“It doesn’t smell,” I said confidently. I was lucky enough to be included in my friends’ annual Thanksgiving ritual last year. Three adults of which I was one, walked along a gravel trail with four children, a baby and a dog. We were foraging to make centrepieces and a wreath. My addition to these beautiful bouquets was larch. I love the way it looks, soft, gentle, somehow personifying a wise old man in my mind. At that time, I was right, it didn’t smell, but a few weeks later, my mind changed.



I was driving across the island heading to visit family and friends in Nova Scotia. The bubble had opened, and I was excited to fly the roost. We stopped near Gander, and found a pond. It was an uncharacteristically warm day, enough so that I jumped into the water. It was not uncharacteristically warm. “It’s so strange, I can smell citrus. Thats not what fall smells like.” To me, autumn’s aromas are decomposing leaves, somehow fresh and dry, cinnamon, cool air—whatever that smells like. Grapefruit, not so much. I scoured the low brush to find the source. I found it, larch, but it couldn’t be, it doesn’t smell. Well, I guess it does, and I’ve since learned that I can only find this citrus *smell* right before the needles turn orange and fall.


A beautiful smell and a lesson in humility, time outdoors never disappoints.


Ground.


n. The soil that is on or under the surface of the earth.

v. To balance physical, emotional and mental states.

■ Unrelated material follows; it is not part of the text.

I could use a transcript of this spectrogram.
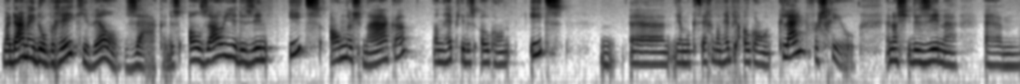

Unlike fir, spruce or juniper—larch is one of the few coniferous trees that has needles which change colour and fall to the ground. Right before this happens, the needles smell distinctly like grapefruit. A fresh citrus top note is balanced with the deep smell of earth and woody scent of coniferous needles. It's like the flickering glow of the sun.